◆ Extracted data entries
- - - -

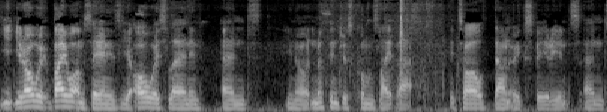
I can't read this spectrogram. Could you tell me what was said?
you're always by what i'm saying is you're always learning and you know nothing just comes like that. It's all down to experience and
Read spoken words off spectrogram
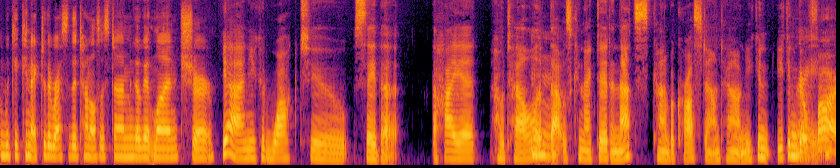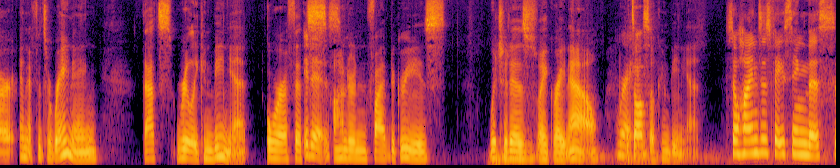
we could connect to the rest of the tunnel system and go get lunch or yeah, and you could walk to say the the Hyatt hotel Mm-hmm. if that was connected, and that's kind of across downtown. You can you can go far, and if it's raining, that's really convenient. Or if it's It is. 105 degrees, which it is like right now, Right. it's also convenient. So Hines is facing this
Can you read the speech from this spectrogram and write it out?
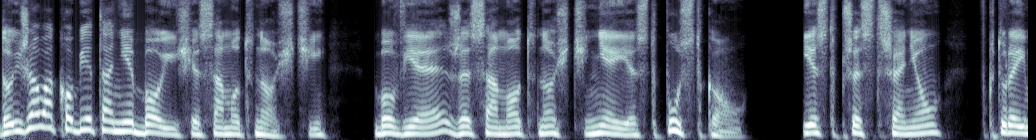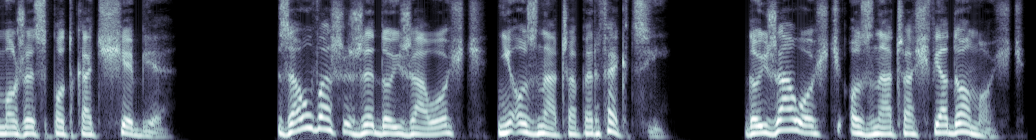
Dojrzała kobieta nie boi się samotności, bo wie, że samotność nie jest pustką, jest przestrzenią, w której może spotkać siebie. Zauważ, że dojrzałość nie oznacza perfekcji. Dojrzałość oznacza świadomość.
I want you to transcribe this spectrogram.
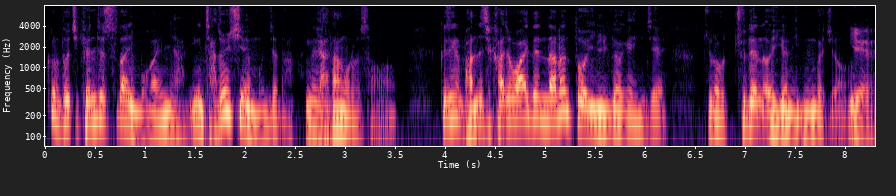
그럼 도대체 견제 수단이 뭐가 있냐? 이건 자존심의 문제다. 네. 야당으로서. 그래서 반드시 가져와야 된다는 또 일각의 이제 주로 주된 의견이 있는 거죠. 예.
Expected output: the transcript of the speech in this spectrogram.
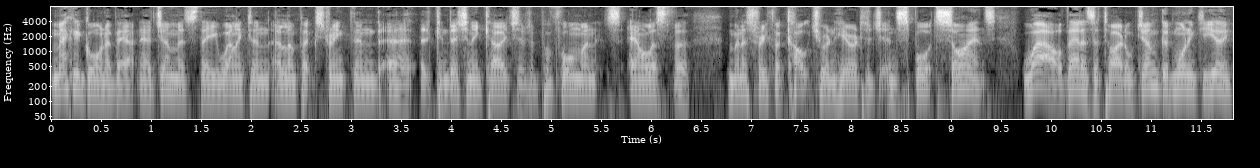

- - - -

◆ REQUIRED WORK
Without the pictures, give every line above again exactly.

◆ FINISHED TASK
I can't read this spectrogram. Could you tell me what was said?
you're always by what i'm saying is you're always learning and you know nothing just comes like that. It's all down to experience and
Read spoken words off spectrogram
we could connect to the rest of the tunnel system and go get lunch or yeah, and you could walk to say the the Hyatt hotel Mm-hmm. if that was connected, and that's kind of across downtown. You can you can go far, and if it's raining, that's really convenient. Or if it's It is. 105 degrees, which it is like right now, Right. it's also convenient. So Hines is facing this
Can you read the speech from this spectrogram and write it out?
Dojrzała kobieta nie boi się samotności, bo wie, że samotność nie jest pustką, jest przestrzenią, w której może spotkać siebie. Zauważ, że dojrzałość nie oznacza perfekcji. Dojrzałość oznacza świadomość.
I want you to transcribe this spectrogram.
그럼 도대체 견제 수단이 뭐가 있냐? 이건 자존심의 문제다. 네. 야당으로서. 그래서 반드시 가져와야 된다는 또 일각의 이제 주로 주된 의견이 있는 거죠. 예.
Expected output: the transcript of the speech in this spectrogram.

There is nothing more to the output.